It has been a long journey to get all of my brother's life's work together, but an uplifting journey, at that. I have gain considerable knowledge about my brother and do hope I have done what was important for his legacy. I do know that through the mystery of cyber space, his work is LIVE in the i-bookstore.
The Theme of A Blueprint in the Wind.
A spiritual journey down memory lane inspired by the power of technical drawings and lyrical notes my late brother, Tom Parisi, left behind, in a mix of Edgar Allan Poe's poetry. The book contains Interactive elements and pop-ups .
Why did I write this book? My brother left me. He is in a free place strumming his guitar. He is missed. My husband Bob and I needed to make his presence felt even if he is so far off in the distance. This little ibook was assembled with much love with lots of tough decisions. Like, would Tom like this?After all, he wasn't into Facebook or social networking. He was into his own world playing his music. So where do I, his sister, decide to promote his life's work, the little that I have. His technical drawing. The music he had sent to me over the information highway. A birthday gift.
My husband Bob encouraged this book, encouraged me to "do it." And so with my husband reading it over and over and over and when he believed it was right, I submitted, A Blueprint to the iBookstore publishers. Not an easy task. I had to wait until the book was approved. Apple wants the book to be the best it can be. That is, the way it is. Actually, I'm quite happy about that.

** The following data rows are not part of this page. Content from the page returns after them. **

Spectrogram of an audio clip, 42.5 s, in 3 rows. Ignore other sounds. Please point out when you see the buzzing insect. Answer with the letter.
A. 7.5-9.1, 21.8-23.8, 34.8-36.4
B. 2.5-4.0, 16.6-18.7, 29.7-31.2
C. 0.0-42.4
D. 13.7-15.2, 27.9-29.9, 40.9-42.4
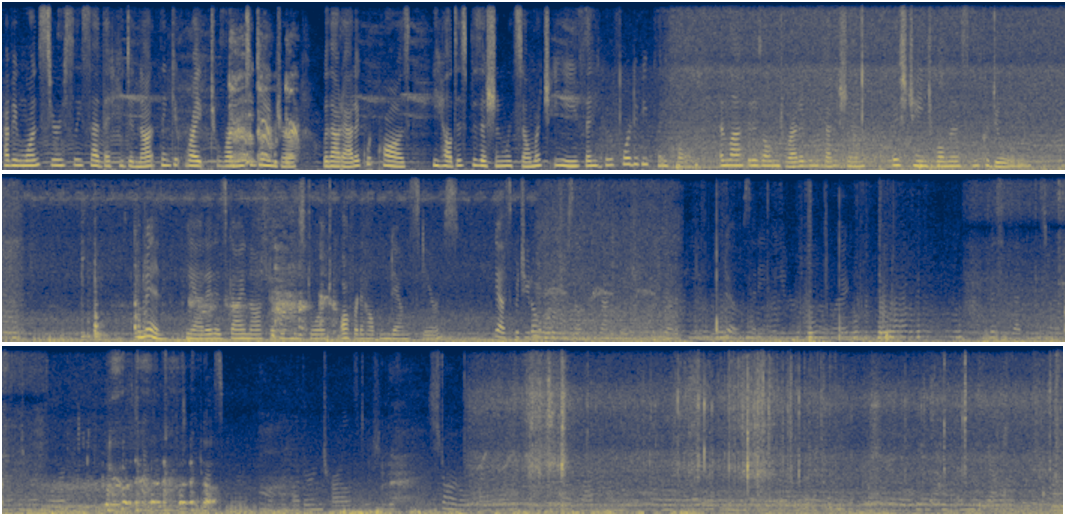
C.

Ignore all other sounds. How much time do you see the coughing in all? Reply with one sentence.
The coughing can be heard for 5 seconds in total.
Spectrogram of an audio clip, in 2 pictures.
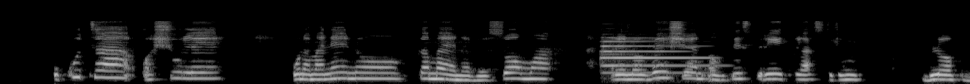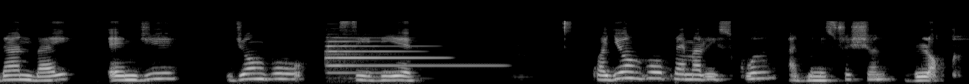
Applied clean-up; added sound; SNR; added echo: classical method Wiener filter.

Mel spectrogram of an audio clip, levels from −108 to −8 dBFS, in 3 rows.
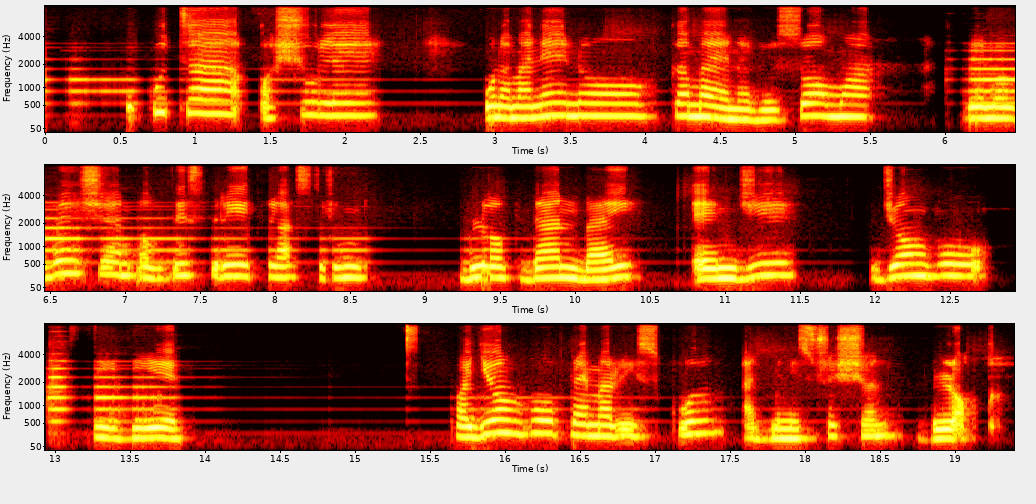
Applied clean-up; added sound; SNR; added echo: neural mask model RNNoise.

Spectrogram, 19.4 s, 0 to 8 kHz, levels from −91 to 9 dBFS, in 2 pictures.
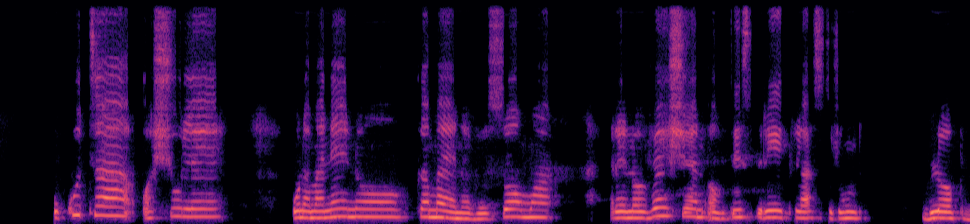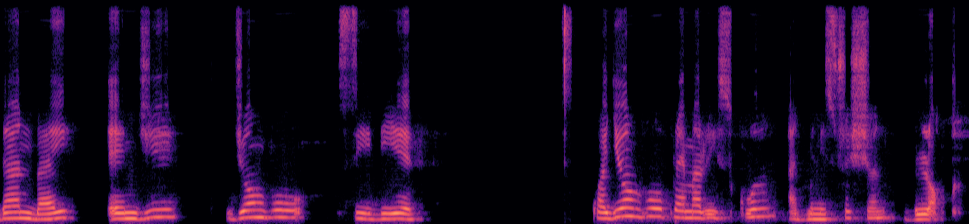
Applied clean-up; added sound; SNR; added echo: none; none; none; none.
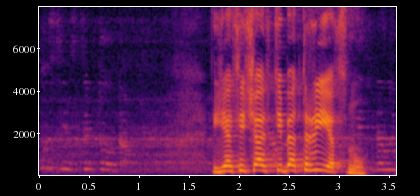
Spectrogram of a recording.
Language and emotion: Russian, angry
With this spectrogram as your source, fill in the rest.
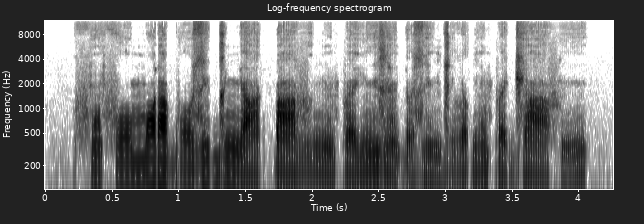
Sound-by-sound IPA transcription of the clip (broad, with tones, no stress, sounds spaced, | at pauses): f ɔ̃˧ f oː˦ m ɔ˦ ɾ a˧ b oː˧ z i˦ ɡ ɨ˦ ɲ aː˨˦ k͡p aː˧ v ɨ˧ ŋ ũ˨ p ɛ˧ j ĩ˦ ɣ ɛ̃˨ ɗ ə˨ z ĩ˨ ɡ i˧ l ə˧ ɡʷ ũ˦ p ɛ˧ d͡ʒ aː˦˨ f ĩ˨˦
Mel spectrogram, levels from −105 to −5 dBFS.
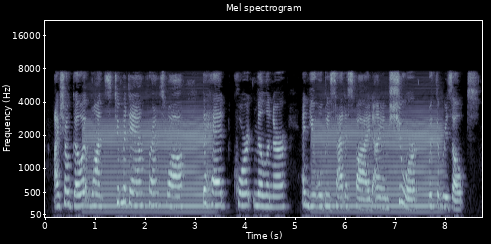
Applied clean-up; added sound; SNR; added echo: none; Wind instrument, woodwind instrument; 9 dB; none.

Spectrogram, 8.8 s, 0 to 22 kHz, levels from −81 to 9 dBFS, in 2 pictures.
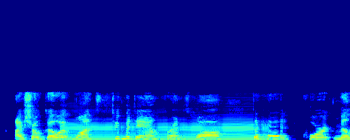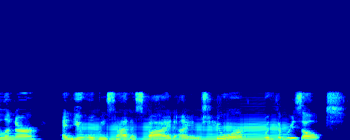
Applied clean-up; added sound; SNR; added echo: neural mask model RNNoise.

Anyway, here it is for you to judge. Maybe, there is someone whose spirit you can feel too.
My brother's memory book is in the iBookstore.

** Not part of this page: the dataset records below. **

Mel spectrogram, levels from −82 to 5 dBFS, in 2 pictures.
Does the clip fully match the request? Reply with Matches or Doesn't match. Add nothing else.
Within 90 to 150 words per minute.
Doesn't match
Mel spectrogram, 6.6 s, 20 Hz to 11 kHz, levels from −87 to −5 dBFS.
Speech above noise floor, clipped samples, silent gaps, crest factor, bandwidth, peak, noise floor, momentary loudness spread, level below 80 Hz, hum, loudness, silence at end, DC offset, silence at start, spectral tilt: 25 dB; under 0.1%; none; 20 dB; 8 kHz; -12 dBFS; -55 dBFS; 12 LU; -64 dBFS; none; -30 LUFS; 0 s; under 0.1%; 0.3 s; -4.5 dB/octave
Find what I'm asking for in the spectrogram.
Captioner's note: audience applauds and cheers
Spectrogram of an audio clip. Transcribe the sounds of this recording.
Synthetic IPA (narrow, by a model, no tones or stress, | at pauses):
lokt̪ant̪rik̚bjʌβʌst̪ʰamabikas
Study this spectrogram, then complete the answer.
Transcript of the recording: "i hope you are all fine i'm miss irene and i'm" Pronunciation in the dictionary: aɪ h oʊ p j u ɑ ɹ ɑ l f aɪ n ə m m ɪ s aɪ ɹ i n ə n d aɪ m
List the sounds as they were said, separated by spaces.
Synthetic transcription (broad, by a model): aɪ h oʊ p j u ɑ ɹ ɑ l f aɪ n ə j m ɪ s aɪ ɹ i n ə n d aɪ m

A Blueprint in the Wind
Monday, October 1, 2012
So there I was in cyberspace and met with Raychelle Muhammad. I was delighted to be invited to The Writer's Block. It was an amazing experience. It offered me an opportunity to reflect up my journey of my writing and digital art life and where I am going and where I have been. The Writer's Block